It was really great to hear Eva Mendez re-stress the importance of seeing the transition to open science as a process of manged, complex, cultural change.  I think that is something I and my colleagues already understand very well, but it’s good to have this re-affirmed!  It was also useful to think about how we need a complete picture of vision, skills, incentives, resources and action plans to avoid confusion, anxiety, resistance, frustration and false starts.

I’d highly recommend this conference and would encourage anyone with an interest in Open Research to attend again next year.  #OSC2019

Dominic Tate

PubMed LinkOut for Pure users

Instructions for Pure users on how to find data to join PubMed LinkOut

PubMed LinkOut is a service where you can send data to NCBI which will allow them to link PubMed records directly to your institutional repository:

PubMed LinkOut

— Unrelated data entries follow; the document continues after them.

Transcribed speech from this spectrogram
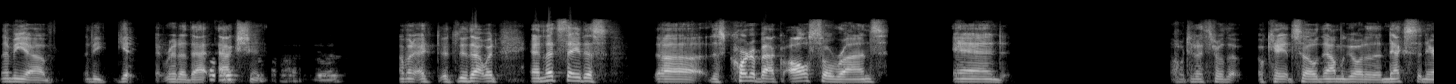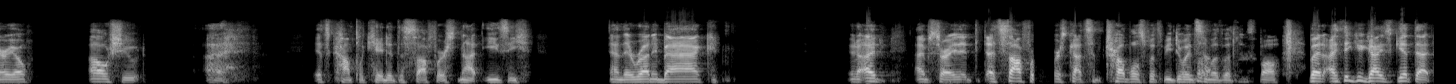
Let me uh, let me get rid of that action. I'm going to do that one. And let's say this uh, this quarterback also runs, and oh, did I throw the okay? And so now I'm to go to the next scenario. Oh shoot, uh, it's complicated. The software's not easy, and they're running back. You know, I I'm sorry that, that software's got some troubles with me doing some of the ball, but I think you guys get that.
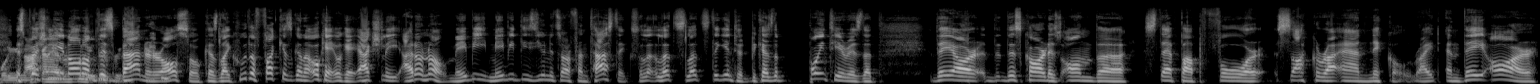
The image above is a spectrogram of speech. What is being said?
Well, not Especially not a on this banner also, because like who the fuck is gonna? Okay, okay. Actually, I don't know. Maybe maybe these units are fantastic. So let, let's let's dig into it because the point here is that they are this card is on the step up for Sakura and Nickel, right? And they are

Whilst the benefits for repository owners are obvious – e.g. massively increasing the visibility of your open access content – not many repositories are actually doing this. At the time of writing, in the UK there are only 4 other repositories in the LinkOut programme: University of Strathclyde, Imperial College London, the White Rose consortium & the London School of Hygiene & Tropical Medicine. Currently there are no other institutions that use Pure so I thought I would investigate and create some instructions.

This blog post will help Pure administrators find URLs to full‐text open access items that have a PMID, but not a PMCID which can be used to send to NCBI.

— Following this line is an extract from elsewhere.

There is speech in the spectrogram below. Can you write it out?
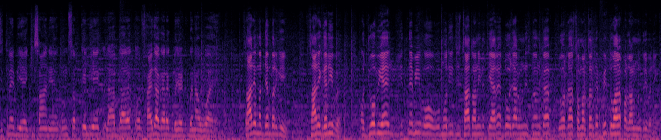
जितने भी हैं किसान हैं उन सब के लिए एक लाभदायक और फ़ायदाकारक बजट बना हुआ है। सारे मध्यम वर्गीय सारे गरीब और जो भी है जितने भी वो, वो मोदी जी साथ आने के लिए तैयार है 2019 में उनका जोरदार समर्थन से फिर दोबारा प्रधानमंत्री बनेंगे।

Step 1: find Pure records that have a PMID, and also have open access full-text.

Note: Pure only holds PMIDs for records that have been imported from PubMed. Unfortunately, PMC IDs are not stored like other identifiers like ISBNs or DOIs. Set up a new report with the following filters:

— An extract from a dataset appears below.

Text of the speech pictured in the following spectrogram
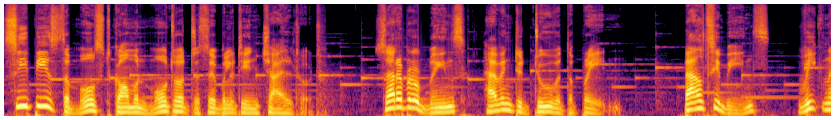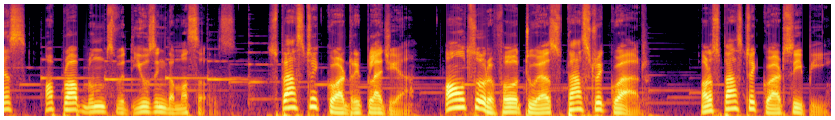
CP is the most common motor disability in childhood. Cerebral means having to do with the brain. Palsy means weakness or problems with using the muscles. Spastic quadriplegia, also referred to as spastic quad or spastic quad CP,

  • Organisation Unit – include all underlying subunits
  • Source: select value is PubMed
  • Electronic version(s) of this work: Accepted author manuscript/Submitted manuscript

Recommended values for data table:

  • Electronic versions(s) of this work > DOI
  • System info > Source-ID
  • System info > UUID
  • System info > ID
  • Add access version of this item > Open Access embargo date

This report will pull all records from Pure that have been imported from PubMed, and will show the Pure ID/DOI/PMID/UUID and OA embargo date. The UUID will be used to generate a stable URL to the item page in the portal. Export the report as an Excel spreadsheet.

Step 2: Find out which Pure records with PMIDs also have PMCIDs

If a paper has a PMC ID then it will have an open access version in PubMed Central and the LinkOut won’t be interested in including that record. You can use the online PMCID – PMID – Manuscript ID – DOI Converter to find out if the items in the Pure report have PMC IDs:

https://www.ncbi.nlm.nih.gov/pmc/pmctopmid/

Cut/paste PMIDs into the box, select CSV result format and convert 100 records at a time. Any more will likely to produce an error.

Ignoring the results with PMCIDs, cut/paste the remaining PMIDs (Identifier not found in PMC) into a new column in the Pure report spreadsheet.

Step 3: Identify the Pure records which can be included in PubMed LinkOut.

So far we have a list of records in Pure that have a PMID (which may or may not have PMCIDs), and a list of PMIDs that have been checked to make sure they don’t have PMC IDs. What we need to do now is merge the data. There are a number of different ways to do this in Excel, but I chose to use the conditional formatting function to highlight duplicate PMIDs in Pure that are on the ‘not in PMC list’ we created. Filtering by colour will then give you a list of records which can be included in the PubMed LinkOut programme. I chose to remove the items which are currently under an embargo which can be identified from the Open Access embargo date, and removed using a filter.

All that is remaining to do is to tidy up the records and add the stable URL. This can be done by taking the UUID-4 value from the Pure report and concatenating with the handle server ID for Pure, for example:

Handle + UUID-4 = URL , e.g:

http://hdl.handle.net/20.500.11820/e22c7edc-9533-4ad3-ae44-3f706dd7682c

Now you have a list of URLs of items in Pure that have PMIDs – but crucially not PMCIDs – which you can submit to the LinkOut Programme. You can download a printable PDF version of these instructions here:

Pure PubMed LinkOut instructions